G1SMD & Tedster,
Thanks for the replys. Just one more question. We also have all of articles indexed alpha by title. These index pages do not contain the snippets. Here is the question ---- Since Googlebot can get to all of the articles through the alpha index, should we block Googlebot on the index pages with the snippets using the "noindex, nofollow" tag. What impact do you think this would have? Would this boost the overall articles? Could the index pages with the snippets be causing issues with duplicate content?
| 2:53 am on Oct 3, 2006 (gmt 0)|
It would take a more complete study of the various rankings involved before I would feel comfortable saying something definitive. But my first gut reaction is that such a move could cut off some of your internal PR circulation -- and that might cause more harm than good.
As I mentioned above, this phenomenon (I've been calling it the "one-click-away" search result) seems to get more prominent at some times and less promininent at others.
So I would be very cautious about playing around with url and link indexability when the result you are trying for is a bit ephemeral. Rather, I have always assumed that one-click-away results won't look as good to Google when they analyze ender user satisfaction with the current dial settings. So the tweaking should usually be done in their camp, not mine.
After all, your domain is still ranking for the search, and the URL that ranks is relevant and links to the ideal result. That's better than disppearing.
| 3:19 am on Oct 3, 2006 (gmt 0)|
This is something that affects me from time to time on some searches, it does seem to come and go for no obvious reason.
I didn't see this mentioned, but when the index pages are higher ranked, are they accompanied by a second, indented, listing for a more targeted page? They frequently are in my case, and which comes first seems to rotate, but the dual listings remain.
I agree that changing the indexable status of the title only indexes might be something not to rush into right now.
You also don't mention how long these articles are. Unless they're fairly long, I suspect that with 30 or so snippets on each, the index pages might actually have more content than the article pages, and that might make a difference sometimes.
While that might not raise the specific keyword density as it relates to each snippet, if the articles are related enough in general, it could easily raise the amount of related, or supporting, language for the index page as compared to the article page. Watching my own serps for content pages and the related index pages it seems like that might sometimes make a difference.
| 5:40 am on Oct 3, 2006 (gmt 0)|
Happens to me with my sitemap (for probably the exact same PR-related reasons), but this gives me an idea. If you can't lick'em, join'em.
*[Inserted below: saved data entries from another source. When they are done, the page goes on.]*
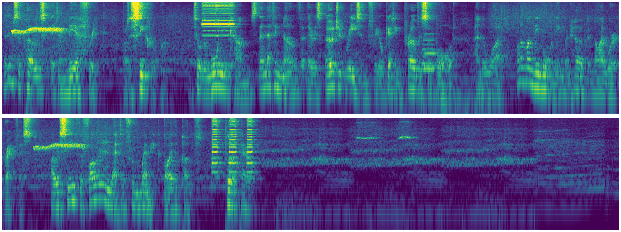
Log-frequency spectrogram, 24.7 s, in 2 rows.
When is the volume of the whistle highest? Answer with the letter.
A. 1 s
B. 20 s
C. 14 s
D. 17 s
A.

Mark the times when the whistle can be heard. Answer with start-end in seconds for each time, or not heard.
0.1-1.7, 12.9-14.5, 19.4-20.6.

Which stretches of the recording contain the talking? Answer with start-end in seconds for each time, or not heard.
0.0-17.4.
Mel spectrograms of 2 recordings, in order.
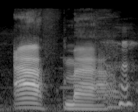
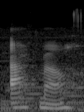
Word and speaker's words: Aphmau: Pizza delivery for Miss Aphmau? Aphmau, actually. It's pronounced Aphmau.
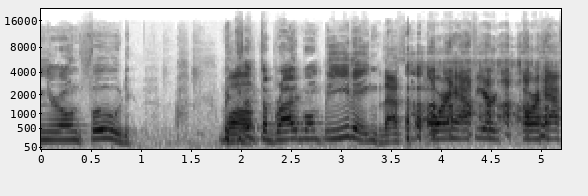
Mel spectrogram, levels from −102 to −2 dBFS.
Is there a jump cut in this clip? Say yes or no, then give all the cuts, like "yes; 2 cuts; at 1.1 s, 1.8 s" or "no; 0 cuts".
no; 0 cuts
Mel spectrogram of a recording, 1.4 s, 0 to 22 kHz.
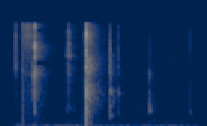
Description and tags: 61-destapar lata
when you open a soda
bottle, open, refresh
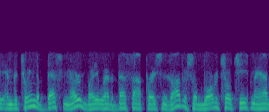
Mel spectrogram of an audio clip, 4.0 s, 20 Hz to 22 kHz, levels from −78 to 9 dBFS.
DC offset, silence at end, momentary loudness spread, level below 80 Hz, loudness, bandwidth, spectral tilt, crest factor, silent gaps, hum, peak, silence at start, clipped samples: under 0.1%; 0 s; 3 LU; -58 dBFS; -26 LUFS; 4.1 kHz; -11 dB/octave; 16 dB; none; none; -10 dBFS; 0 s; under 0.1%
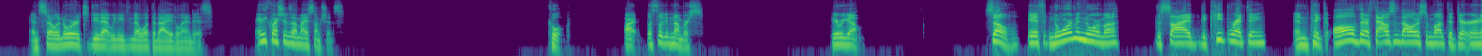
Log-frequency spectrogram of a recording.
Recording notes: This was a live class recorded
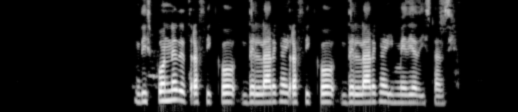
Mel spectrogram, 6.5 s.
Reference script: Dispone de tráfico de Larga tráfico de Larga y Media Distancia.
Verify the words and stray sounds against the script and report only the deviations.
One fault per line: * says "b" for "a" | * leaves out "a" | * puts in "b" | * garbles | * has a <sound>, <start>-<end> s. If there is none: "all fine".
all fine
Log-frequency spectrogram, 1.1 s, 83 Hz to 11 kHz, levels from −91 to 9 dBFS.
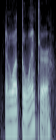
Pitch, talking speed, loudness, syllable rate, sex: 110 Hz, 225 wpm, -16 LUFS, 6.0 syllables/s, male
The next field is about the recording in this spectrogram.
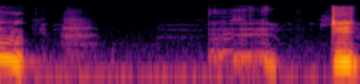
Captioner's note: speaking French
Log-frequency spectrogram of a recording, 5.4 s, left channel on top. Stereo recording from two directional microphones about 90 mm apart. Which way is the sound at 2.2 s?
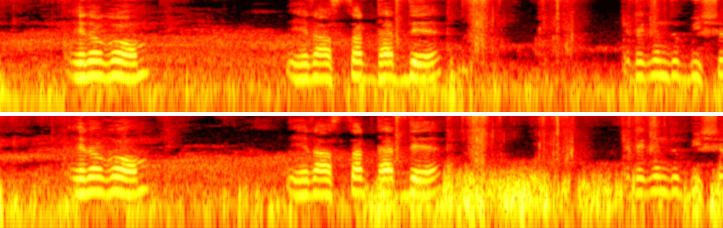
20° left (ahead or behind).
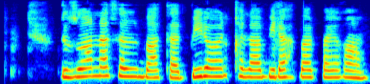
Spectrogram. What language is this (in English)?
Pashto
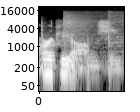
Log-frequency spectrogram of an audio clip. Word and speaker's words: Archeops: fine with changing like I was fine with changing arcan and archeops because you guys you guys convinced me you guys made a very good point about Arkin and archeop so why I shouldn't pronounce the h oh no I see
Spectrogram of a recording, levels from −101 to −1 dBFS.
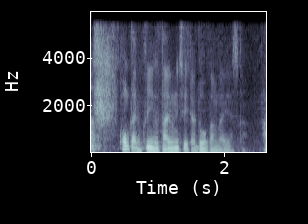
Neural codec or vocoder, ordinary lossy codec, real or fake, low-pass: codec, 16 kHz in and 24 kHz out, 1.1 kbps, FireRedTTS-2 codec; none; fake; 5.4 kHz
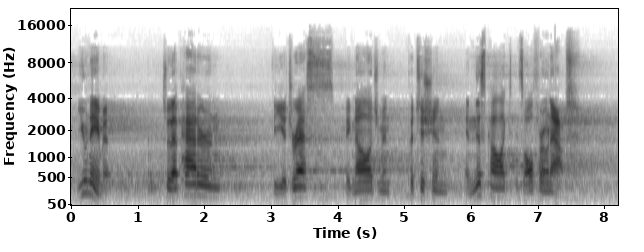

Basically, I need to look at ways of picking off the search term and using it to get the visitor right to the desired info. Redirecting to a separate page (the "right" one, from my view) might be too heavy handed. But I can put named anchors on each snippet and redirect to what I think is the correct snippet. Or generate the page dynamically, and move the "correct" snippet to the top and highlight it.
Alas, does nothing for the growing percentage of browsers who block the Referer: header and thence the search query.
| 10:33 pm on Oct 3, 2006 (gmt 0)|
De-indexing the page that you don't want to show, will not necessarily result in the page that you do want to show actually appearing in its place. I would be very wary of making changes involving nofollow attributes.